Primary care is under the pump across the country. Almost 20 percent of all clinics nationwide have raised concerns.
In Christchurch, GP Api Talematoga says he and his colleagues are at breaking point.
“I’ve been in practice for 30 years and I’ve never been exposed to this level of stress,” he told Newshub.
Wellington GP Rachael Waters feels similarly exhausted.
“It’s the worst I’ve ever seen. It’s the most stretched I’ve ever seen. It’s the most difficult, it’s the busiest.”
Many practices are in financial strife, and almost all lack staff and are overloaded with patients.
“Any patient will know that they can wait two, three, four weeks to get a GP visit. It’s not okay and the health of New Zealanders is suffering, and we need to fix it,” Dr Waters told Newshub.

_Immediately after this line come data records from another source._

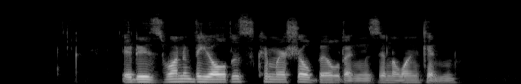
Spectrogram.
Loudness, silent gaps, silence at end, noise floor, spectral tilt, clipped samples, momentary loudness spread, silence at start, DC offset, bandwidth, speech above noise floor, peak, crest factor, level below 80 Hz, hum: -24 LUFS; none; 0.65 s; -72 dBFS; -6 dB/octave; under 0.1%; 13 LU; 1.25 s; under 0.1%; 10 kHz; 49 dB; -6 dBFS; 20 dB; -62 dBFS; none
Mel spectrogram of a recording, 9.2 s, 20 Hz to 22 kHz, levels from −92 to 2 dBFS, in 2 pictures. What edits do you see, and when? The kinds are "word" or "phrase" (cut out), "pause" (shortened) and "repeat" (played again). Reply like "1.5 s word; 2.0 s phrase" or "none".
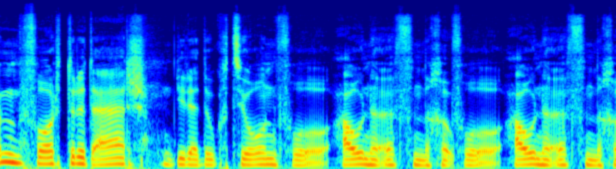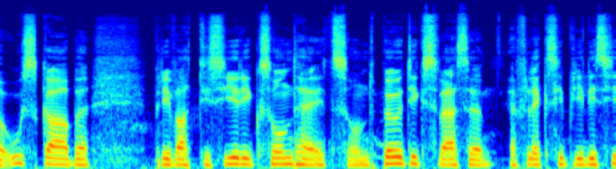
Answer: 1.3 s word; 3.4 s repeat; 6.5 s word

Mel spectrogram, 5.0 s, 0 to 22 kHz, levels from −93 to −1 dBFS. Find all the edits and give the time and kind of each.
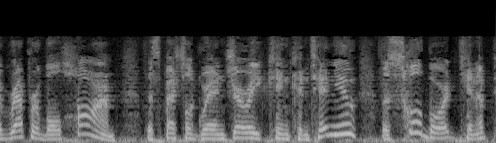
none

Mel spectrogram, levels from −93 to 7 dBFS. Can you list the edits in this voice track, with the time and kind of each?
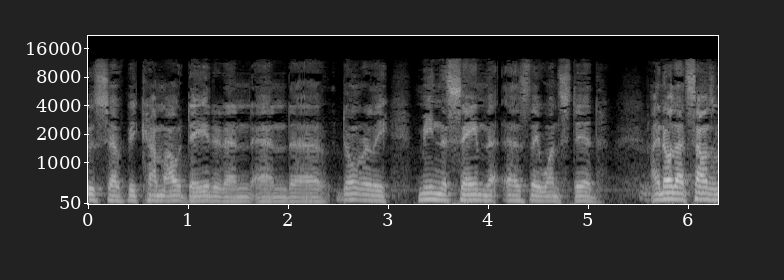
2.4 s pause

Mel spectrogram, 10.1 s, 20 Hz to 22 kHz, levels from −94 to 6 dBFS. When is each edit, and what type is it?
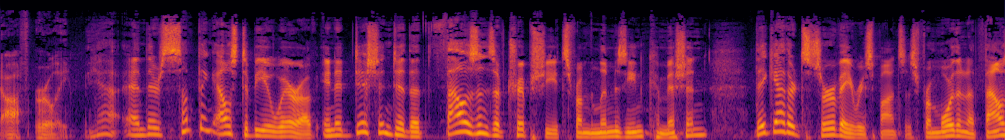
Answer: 5.9 s phrase

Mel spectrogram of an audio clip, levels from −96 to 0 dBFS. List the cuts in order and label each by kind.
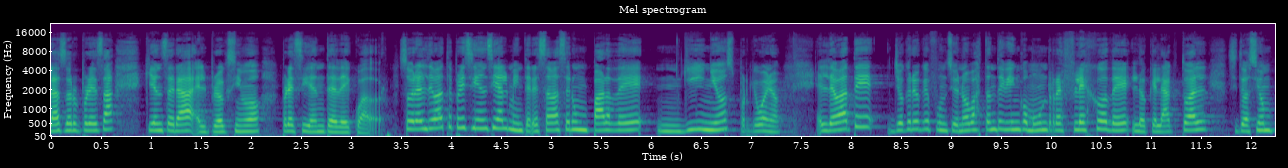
3.4 s pause

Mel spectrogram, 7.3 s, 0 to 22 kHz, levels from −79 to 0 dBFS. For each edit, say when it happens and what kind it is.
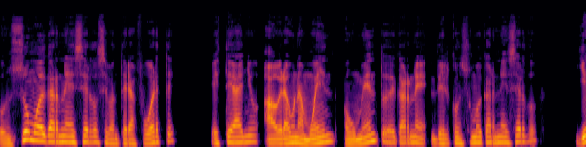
none

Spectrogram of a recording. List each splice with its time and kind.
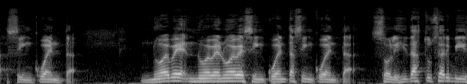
none

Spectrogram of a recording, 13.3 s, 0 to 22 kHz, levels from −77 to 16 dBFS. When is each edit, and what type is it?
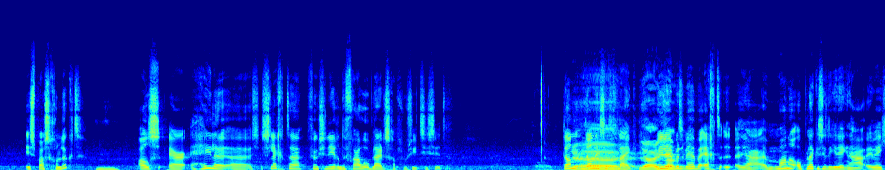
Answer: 1.4 s pause; 4.6 s pause

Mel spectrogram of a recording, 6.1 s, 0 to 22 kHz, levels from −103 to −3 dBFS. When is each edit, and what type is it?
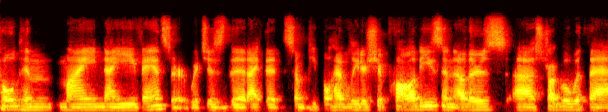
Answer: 2.6 s word

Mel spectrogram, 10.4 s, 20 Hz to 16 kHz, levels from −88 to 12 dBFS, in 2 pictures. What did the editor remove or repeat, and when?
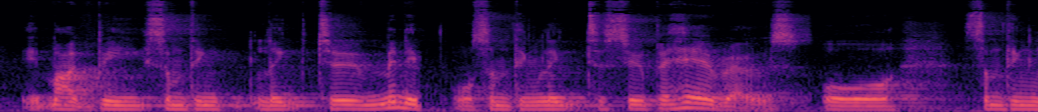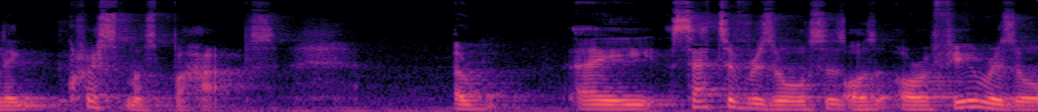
2.1 s word; 4.0 s pause; 5.5 s word; 8.0 s word; 9.4 s word

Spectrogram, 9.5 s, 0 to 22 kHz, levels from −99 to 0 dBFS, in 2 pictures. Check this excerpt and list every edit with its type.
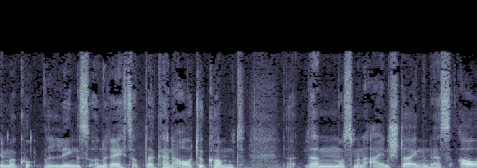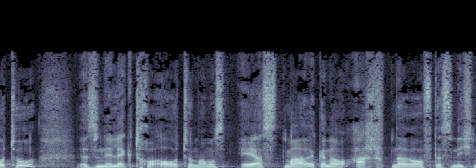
none

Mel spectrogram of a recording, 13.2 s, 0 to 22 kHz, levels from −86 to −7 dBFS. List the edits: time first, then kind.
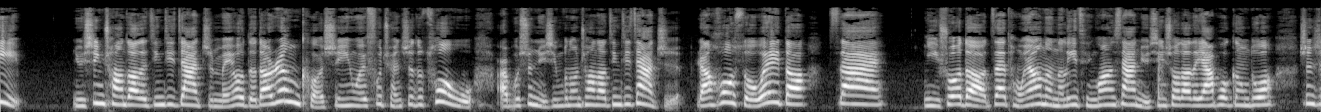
6.9 s pause

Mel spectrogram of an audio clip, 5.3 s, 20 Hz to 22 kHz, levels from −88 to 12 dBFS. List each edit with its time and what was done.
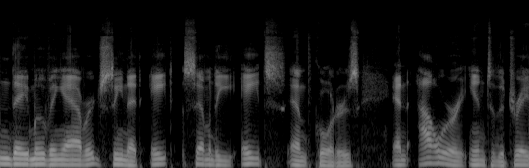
3.1 s word

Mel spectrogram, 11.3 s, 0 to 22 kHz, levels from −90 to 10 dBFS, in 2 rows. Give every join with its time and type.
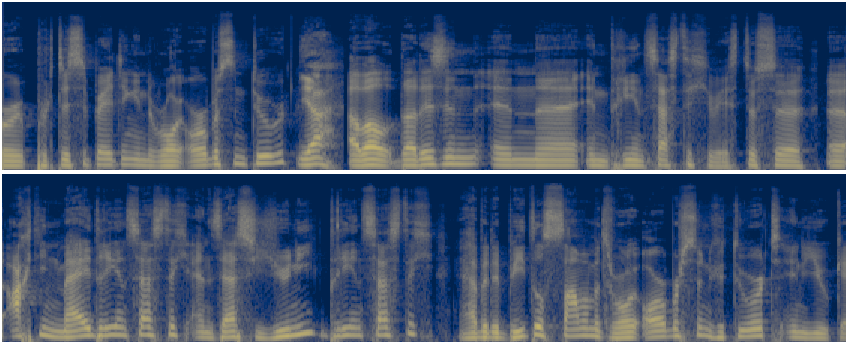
2.3 s pause; 5.4 s pause; 8.6 s pause

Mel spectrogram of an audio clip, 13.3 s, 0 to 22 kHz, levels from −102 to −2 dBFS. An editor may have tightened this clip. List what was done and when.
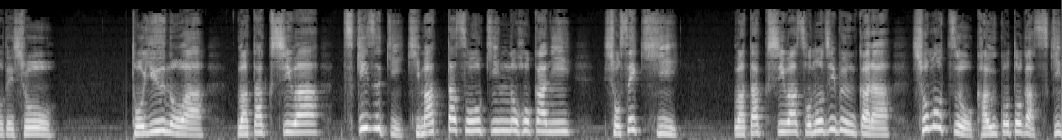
none

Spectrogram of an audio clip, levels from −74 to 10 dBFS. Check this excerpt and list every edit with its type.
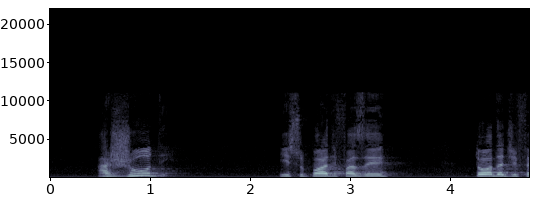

Adding to the pressure, the NZ Nurses Organisation lodged a pay equity claim with the intention of boosting pay for nurses in primary care.
“We’ve got this significant gap between what nurses in hospitals are paid and what nurses outside hospitals, in what we call the funded sector, are paid,” said NZNO chief executive Paul Goulter.
GPs want their nurses paid more but say they can’t fund it.
“I think it’s a disaster waiting to happen,” said Dr Waters.
In response to the union’s claim, since mid-December, 155 GP clinics have issued what’s known as a Section 14 notice.
This is a “notification of problems”, or “significant risks” where the clinic has concerns it can’t perform the services it’s contracted to do.
The clinic’s local Primary Health Organisation (PHO) is contacted, which is then obliged to inform Manatū Hauora/the Ministry of Health.